I gave him a hug, much to my friend’s surprise. I also gave him $10. I was employed again, and finally had some money coming in.
Charlie gave me a thumbs up sign and a big smile as we walked away.
“What’s the story there?” my friend asked.
“Oh, I gave him that coat two years ago,” I said. I noticed that I had a big smile on my face.
“You probably saved his life,” my friend said. “That was a harsh winter, and I heard that a lot of beggars died.”
“You’re might right,” I said. “Maybe I saved his life.”
What I didn’t say was this: He also saved mine.
Depression is Invisible
Back then, I didn’t talk about my depression. I’m honestly not sure if my friend knew that I was depressive.
And if he did, I doubt that he knew I had been suicidal.
It wasn’t until much later that I started openly talking about those dark thoughts.
Unfortunately, this is common among depressives. Because of the stigma, we hide.
Chances are, you have a friend or a family member who is suicidal. But you probably don’t know who that person is because they hide it so well.
I was 26 when I gave that bag of clothing to Charlie. Years later, I was shocked to learn this fact:
Depression is the 2nd leading cause of death in 15-29 year olds. [source]
In other words, I was right in the danger zone.
Winters are especially tough for depressives. The combination of the holidays, the colder weather, and the lack of light can be fatal.
Depression kills 40,000 Americans every year, and that winter, it could have killed me.
But it didn’t kill me. And it didn’t kill Charlie. So who saved who?
If you’re depressive, then like many of us, you may struggle to get through this winter.
For some of you, your life may be at risk.
But there’s something that you can do. There’s a method that works.
I’m not talking about qigong or meditation. Those things work too. But right now, I’m talking about giving.
Giving is medicine. Doing good is good for you. [source]
Giving is good, but for depressives, certain kinds of giving can be better than others.

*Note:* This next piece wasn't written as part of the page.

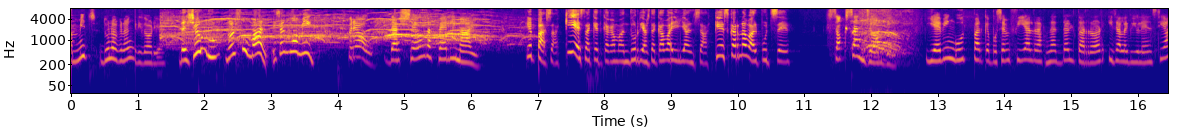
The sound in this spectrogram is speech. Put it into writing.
enmig d'una gran gridòria. Deixeu-lo, no el feu mal, és el meu amic. Prou, deixeu de fer-li mal. Què passa? Qui és aquest cagamandúrries de cavall i llança? Què és carnaval, potser? Soc Sant Jordi i he vingut perquè posem fi al regnat del terror i de la violència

For example, it’s good to give to charity. I give every month to several clean water charities through Global Giving. (Always do your research before giving to charities to make sure that money is reaching the needy.)
But if you are depressive, I suggest that you focus on a specific type of giving: Volunteering.

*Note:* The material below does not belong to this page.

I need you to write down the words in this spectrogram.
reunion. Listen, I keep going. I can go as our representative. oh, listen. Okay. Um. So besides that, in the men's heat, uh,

Why Depressives Should Volunteer
Doing good is good for you, but it’s better if you can actually interact with humans (or animals) who are suffering.

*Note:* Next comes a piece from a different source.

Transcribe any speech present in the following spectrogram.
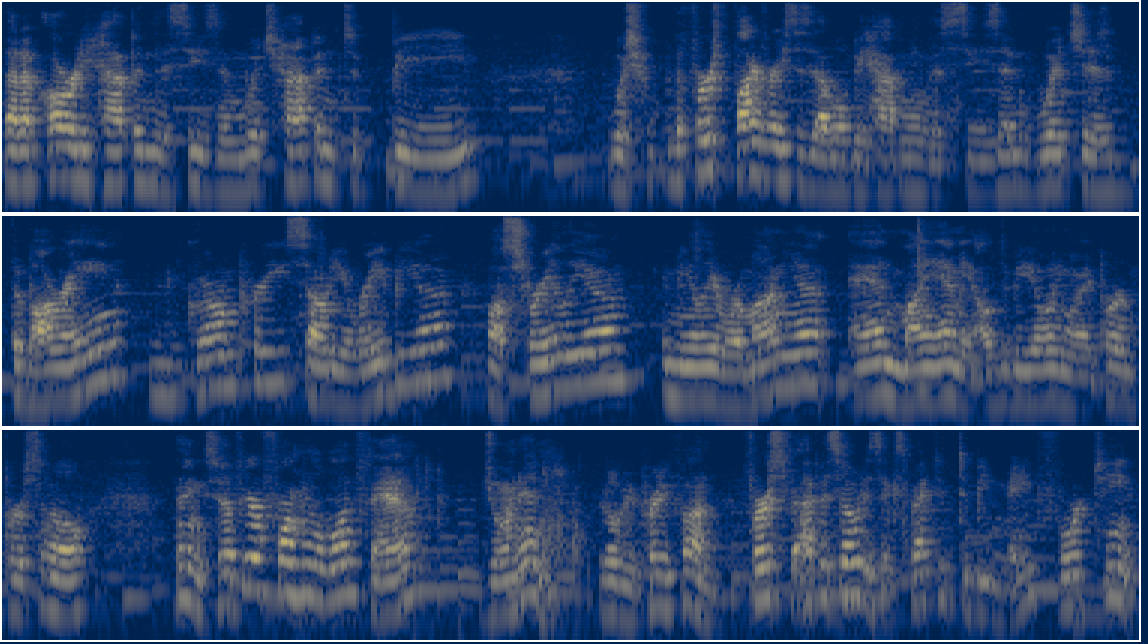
that have already happened this season, which happened to be which the first five races that will be happening this season, which is the Bahrain Grand Prix, Saudi Arabia, Australia, Emilia Romagna, and Miami. I'll be owing my per- personal thing. So if you're a Formula One fan, join in. It'll be pretty fun. First episode is expected to be May 14th.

It’s the interaction that turns volunteering into medicine for depressives.
Had I anonymously given Charlie some money or clothing, it wouldn’t have helped me as much.
Read this awesome PDF to show how volunteering can help you in a variety of ways.
If You Need Help Right Now
Some of you probably aren’t ready to volunteer, and that’s okay.
If you need to talk to someone, then visit this site right now: 7 Cups of Tea.
You can talk or chat with trained active listeners 24 hours a day.
Or if you’re having dark thoughts about harming yourself, then please call 1-800-273-8255, or click here:
Seriously, these people can help you, even if you don’t know how. Just call, or go to the site and chat with them. Do it now.
If You Want To Help Depressives
If you want to help depressives and you have some training, then you can volunteer to be an active listener on the 7 Cups of Tea site.
Giving is good for everyone, whether you are depressive or not!
After Winter Comes Spring
I live in Florida now, so I no longer battle the cold.
And my depression is well managed, thanks to qigong.
But you know what? Winters are still tough for me.
They are tough precisely because I know that there are thousands of depressives out there who won’t make it through the winter.
My heart goes out to them.
This post is my way of helping them make it to spring.
If you found this post helpful, then please consider sharing it using the links below. Maybe it will reach the right person, and maybe it will even save a life (or two). Mindfully yours, Sifu Anthony I’m Anthony Korahais, and I used qigong to heal from clinical depression, low back pain, anxiety, and chronic fatigue. I’ve already taught thousands of people from all over the world to use qigong for their own stubborn health issues. I teach online courses, and also lead in-person retreats and workshops.